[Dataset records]
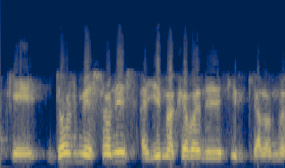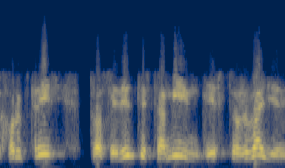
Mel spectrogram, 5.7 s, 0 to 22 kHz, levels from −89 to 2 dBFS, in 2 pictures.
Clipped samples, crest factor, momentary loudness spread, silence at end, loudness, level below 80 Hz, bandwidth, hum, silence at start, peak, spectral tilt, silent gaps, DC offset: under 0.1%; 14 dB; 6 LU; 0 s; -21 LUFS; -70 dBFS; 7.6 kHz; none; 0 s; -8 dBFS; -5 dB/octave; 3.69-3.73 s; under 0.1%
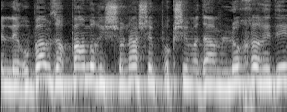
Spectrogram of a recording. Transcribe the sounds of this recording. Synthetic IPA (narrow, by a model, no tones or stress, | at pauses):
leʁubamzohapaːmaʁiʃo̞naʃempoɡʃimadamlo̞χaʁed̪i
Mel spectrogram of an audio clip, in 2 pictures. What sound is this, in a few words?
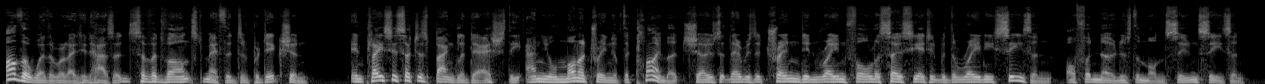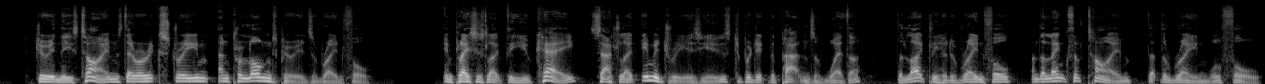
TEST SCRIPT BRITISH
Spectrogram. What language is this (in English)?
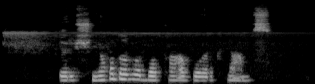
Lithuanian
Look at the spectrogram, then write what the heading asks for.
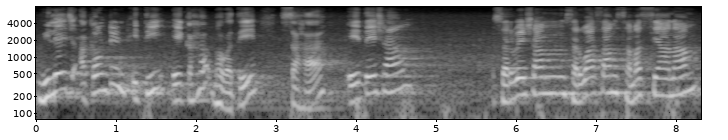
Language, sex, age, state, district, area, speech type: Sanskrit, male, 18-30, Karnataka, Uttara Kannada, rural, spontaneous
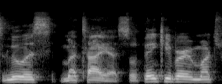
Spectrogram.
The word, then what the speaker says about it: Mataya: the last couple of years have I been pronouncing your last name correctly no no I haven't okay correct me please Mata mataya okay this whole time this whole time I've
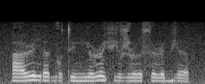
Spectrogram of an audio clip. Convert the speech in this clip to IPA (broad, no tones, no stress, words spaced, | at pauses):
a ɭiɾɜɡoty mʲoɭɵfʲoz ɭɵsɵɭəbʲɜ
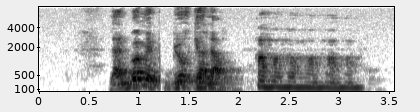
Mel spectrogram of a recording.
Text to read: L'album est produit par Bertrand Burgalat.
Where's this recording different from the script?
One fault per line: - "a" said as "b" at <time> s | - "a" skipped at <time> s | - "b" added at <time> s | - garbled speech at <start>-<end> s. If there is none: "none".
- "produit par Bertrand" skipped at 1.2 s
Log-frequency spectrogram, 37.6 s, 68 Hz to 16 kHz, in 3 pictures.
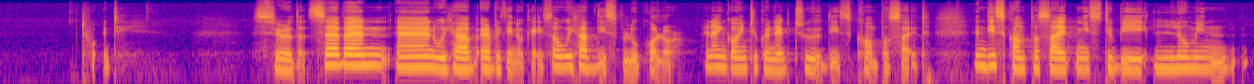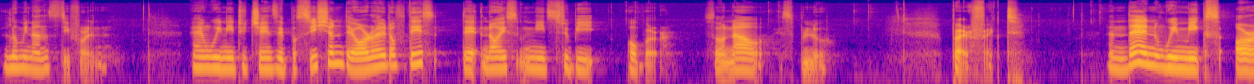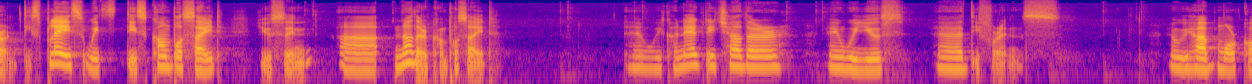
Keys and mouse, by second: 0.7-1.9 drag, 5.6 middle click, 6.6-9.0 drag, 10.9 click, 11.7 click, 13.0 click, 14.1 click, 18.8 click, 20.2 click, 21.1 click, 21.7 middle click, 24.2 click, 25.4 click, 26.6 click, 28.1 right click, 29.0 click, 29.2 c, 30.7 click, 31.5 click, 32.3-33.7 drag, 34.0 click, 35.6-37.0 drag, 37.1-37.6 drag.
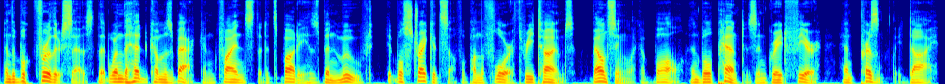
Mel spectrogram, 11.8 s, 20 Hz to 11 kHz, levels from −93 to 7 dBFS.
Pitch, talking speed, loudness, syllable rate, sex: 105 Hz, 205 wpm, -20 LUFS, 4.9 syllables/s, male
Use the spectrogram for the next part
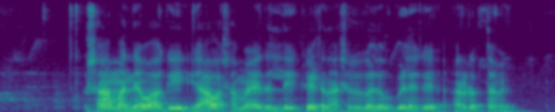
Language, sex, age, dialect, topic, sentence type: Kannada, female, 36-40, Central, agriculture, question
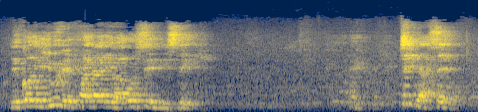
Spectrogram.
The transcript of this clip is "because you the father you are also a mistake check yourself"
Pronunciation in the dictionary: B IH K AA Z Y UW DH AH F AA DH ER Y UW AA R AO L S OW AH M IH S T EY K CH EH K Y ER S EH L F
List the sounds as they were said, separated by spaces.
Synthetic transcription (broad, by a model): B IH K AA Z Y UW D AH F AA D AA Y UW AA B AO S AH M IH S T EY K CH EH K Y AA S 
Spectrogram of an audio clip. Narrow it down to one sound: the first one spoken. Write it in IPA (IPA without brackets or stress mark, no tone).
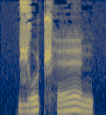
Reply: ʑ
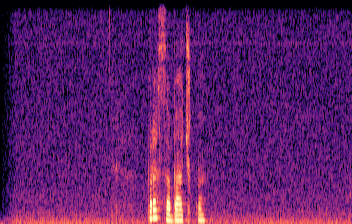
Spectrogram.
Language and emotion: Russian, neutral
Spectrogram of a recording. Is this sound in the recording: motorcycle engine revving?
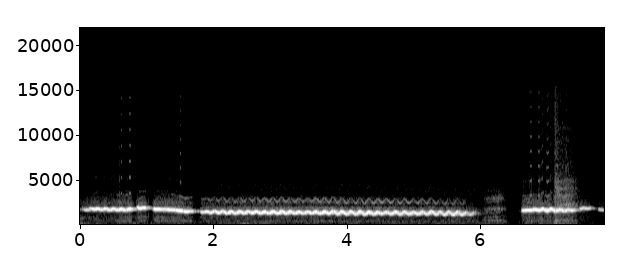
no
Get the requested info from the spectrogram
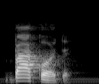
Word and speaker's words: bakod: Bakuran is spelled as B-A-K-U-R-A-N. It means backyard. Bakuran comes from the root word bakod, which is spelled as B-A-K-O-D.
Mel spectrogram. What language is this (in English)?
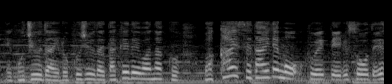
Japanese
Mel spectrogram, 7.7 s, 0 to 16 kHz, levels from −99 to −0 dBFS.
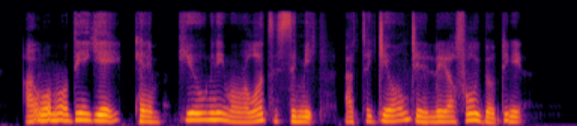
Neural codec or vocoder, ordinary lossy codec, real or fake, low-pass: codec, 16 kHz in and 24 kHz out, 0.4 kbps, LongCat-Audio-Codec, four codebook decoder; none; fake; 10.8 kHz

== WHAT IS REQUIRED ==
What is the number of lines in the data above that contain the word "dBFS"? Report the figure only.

== WRITTEN ANSWER ==
4